Dementia and Communication
If you’re a caregiver for someone who suffers from dementia, you’ve probably noticed that it isn’t always easy to communicate with them effectively. Individuals with dementia and other degenerative brain diseases often lose some of their ability to understand and participate in the conversation as part of their condition, and as caregivers, the best thing you can do is to understand how and why this happens and do your best to work through it.
Dementia is a term used to denote loss of memory and other mental abilities that severely disrupts daily life. There are multiple types of Dementia, all of which are degenerative diseases. This means t slowly degrade the mind and its ability to function properly. Over time, you may see your loved ones lose motor ability, memory, communication skills and a range of other important bodily functions.

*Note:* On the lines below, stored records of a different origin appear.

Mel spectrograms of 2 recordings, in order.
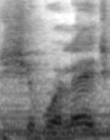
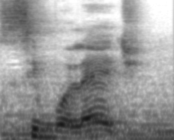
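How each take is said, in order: First: The word begins with a 'sh' sound. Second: The word begins with an 's' sound. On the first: This is the form the outsiders could not say. "que eles não conseguiam falar" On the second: This form reveals that the speaker is an outsider. "eles falavam cibolete"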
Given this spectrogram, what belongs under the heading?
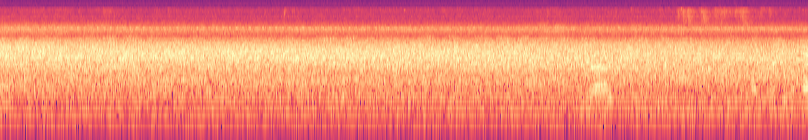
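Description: Steady broadband rush of water flowing in a river, a dense continuous wash with no breaks, heard up close on the Selabung river at Muaradua, South OKU, with a brief louder splash near the end.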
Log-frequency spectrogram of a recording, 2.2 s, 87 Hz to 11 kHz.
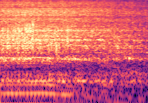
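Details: VAZ 21124 16V engine at idle: a dull, even knock under the engine note that sounds the same cold and hot; the owner cannot tell what is knocking.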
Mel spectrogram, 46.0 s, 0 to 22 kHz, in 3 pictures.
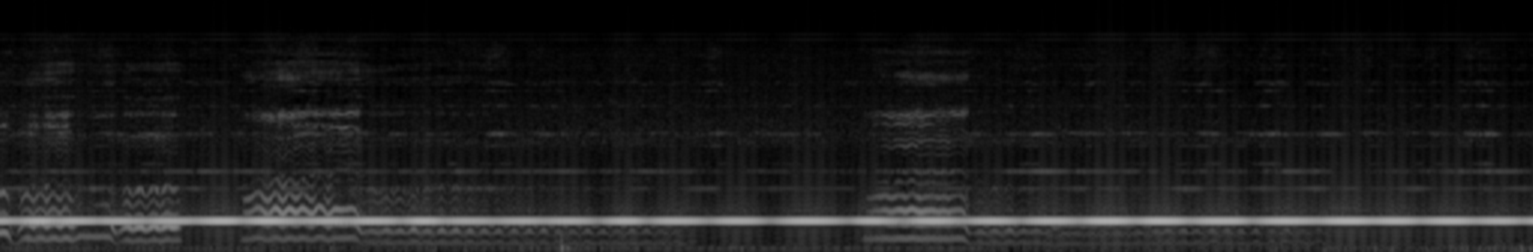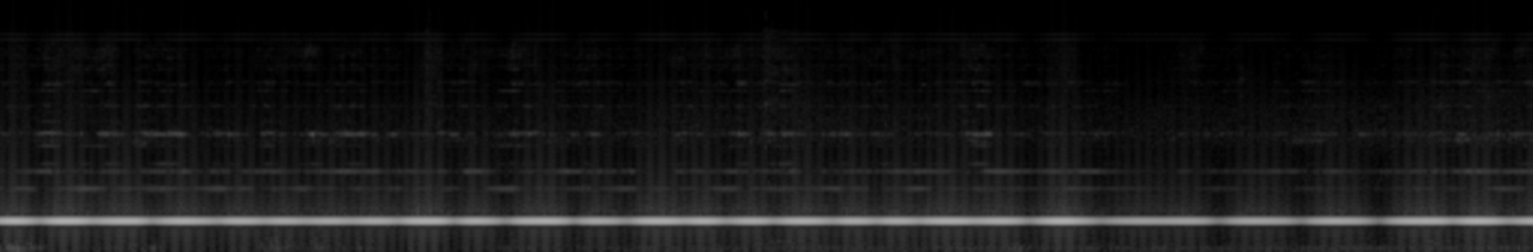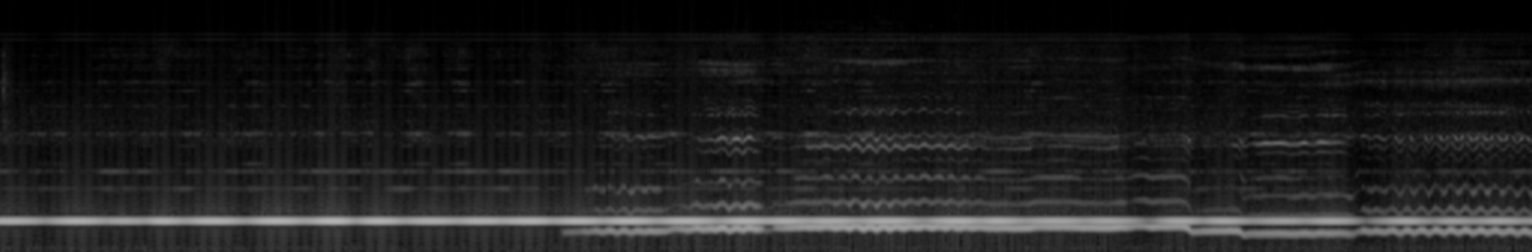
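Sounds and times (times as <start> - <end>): low warbling tone: 0.0 - 12.7, 32.5 - 45.9
singing bowl ringing: 0.0 - 45.9.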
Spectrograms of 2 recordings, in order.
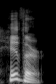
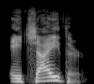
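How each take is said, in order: First: It is said as one ordinary word. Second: It is said as the letter H, then 'either'.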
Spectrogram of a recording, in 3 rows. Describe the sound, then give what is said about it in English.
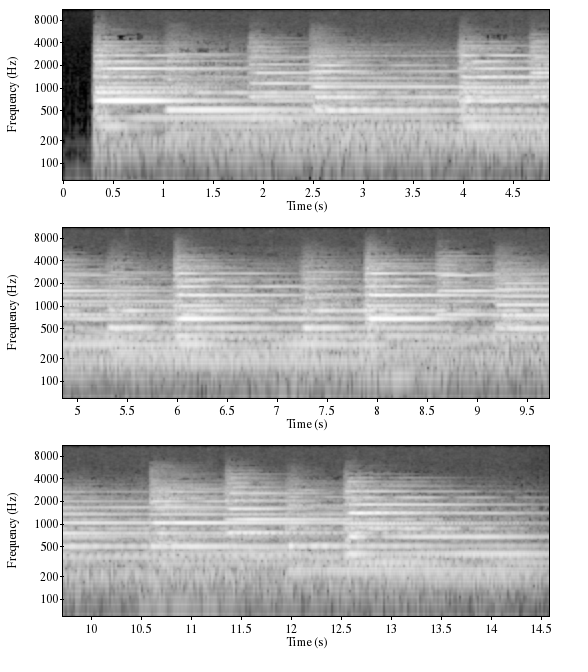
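Big Ben, the bell in the clock tower of the Houses of Parliament in London, chimes loudly at 12 o'clock, a steady run of ringing strikes in a changing pitch pattern, each tone overlapping the lingering hum of the last, with no voices. “Big Ben is the name of the bell in the clock tower of the Houses of Parliament. Listen, it's 12 o'clock.”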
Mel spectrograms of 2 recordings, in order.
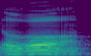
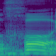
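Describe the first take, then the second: First: The consonant is a clean, voiced gh sound. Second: The consonant is a voiceless, scraping kh sound. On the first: The speaker calls it right. "tapi gha bersih ya" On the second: The speaker calls it wrong. "bukan dibaca kha ya"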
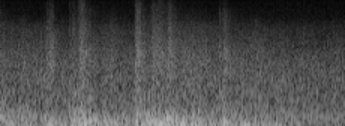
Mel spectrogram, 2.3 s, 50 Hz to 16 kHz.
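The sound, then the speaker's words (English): Warship's great guns firing at targets during a squadron gunnery exercise at sea: a few sharp bursts over a dense, continuous booming rumble, loud throughout with no voices. “At 3 p.m., squadron exercised the great guns by ship, shooting at targets.”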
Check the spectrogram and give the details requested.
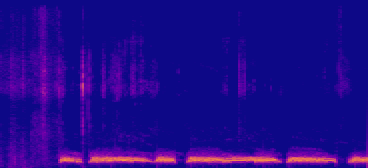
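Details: Trapping lure of a spotted dove, Ninh Thuận, Vietnam: a near-continuous run of loud, low, hollow coo notes, each about half a second long, after a moment of rustling and faint high chirps.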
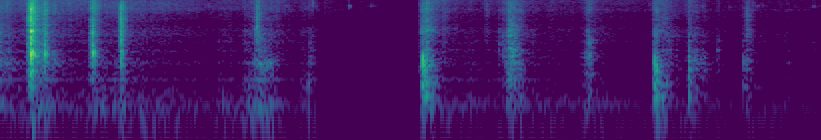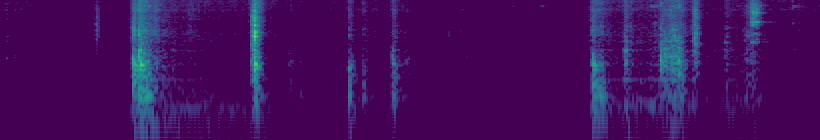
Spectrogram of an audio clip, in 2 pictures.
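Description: Wooden spatula scraping and knocking against a steel kadai while stirring ginger-garlic paste into onion paste frying in oil: short, irregular scrapes and taps with quiet gaps between them.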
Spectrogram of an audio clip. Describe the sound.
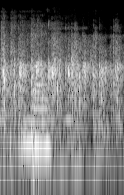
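Steady audience applause fills the moment, a dense, even wash of many hands clapping at a constant loudness, with a brief voice rising over it near the start.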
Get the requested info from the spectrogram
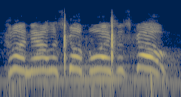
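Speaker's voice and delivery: high, loud shout to rally the team; loud cheering. Retold or imitated. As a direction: fire up the dugout with a big yell. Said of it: "Cheered on his teammates".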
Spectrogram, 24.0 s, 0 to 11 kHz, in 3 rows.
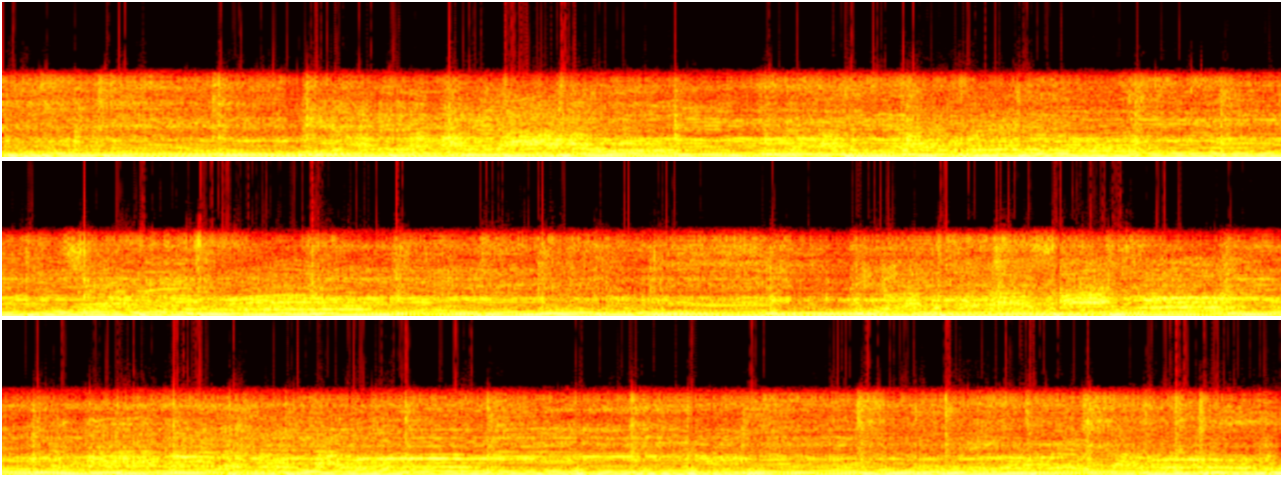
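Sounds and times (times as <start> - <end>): live rock band playing: 0.0 - 23.9
person singing: 1.9 - 7.4, 8.3 - 10.5, 13.3 - 19.5, 21.7 - 23.9.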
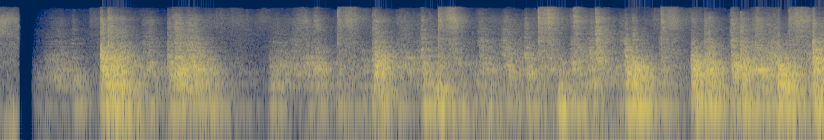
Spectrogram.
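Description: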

If dementia starts degrading the communication centers of your loved one’s brain, you may notice that they will suffer from a condition called aphasia. Aphasia is a general loss of communication skills that causes people to misunderstand and misinterpret words and speech. Your loved one may struggle to comprehend what you’re saying to them in a conversation, not because of a loss of hearing, but because their brain simply prevents them from processing your speech. They may also fail to properly express themselves, either through the use of incorrect words or through incorrect pronunciations. This is all caused by dementia’s slow wearing away of brain cells and mental function.
The presence of aphasia with your loved one may significantly affect your ability to communicate smoothly with him or her, but approaching the situation carefully can make a world of difference. If your loved one is struggling to understand you, try speaking more slowly and clearly, but don’t get frustrated with the situation. Try to minimize background noises like TVs or radios, and take your time when talking. It’s easy to just ignore the person in group conversations because of their inability to understand, but that can just make the problem worse. By having the right attitude about the way you communicate, you can keep their attention focused more easily and keep them engaged in conversations.
At our Tennyson Court memory care facility, we take careful steps to understand how dementia can affect the lives of our residents, and we enjoy working with them to get through the challenges. It’s not always easy, and dementia can be a very frustrating condition for residents and caregivers alike, but through positive attitudes and attentive care, our staff helps residents converse and communicate as smoothly and effectively as possible.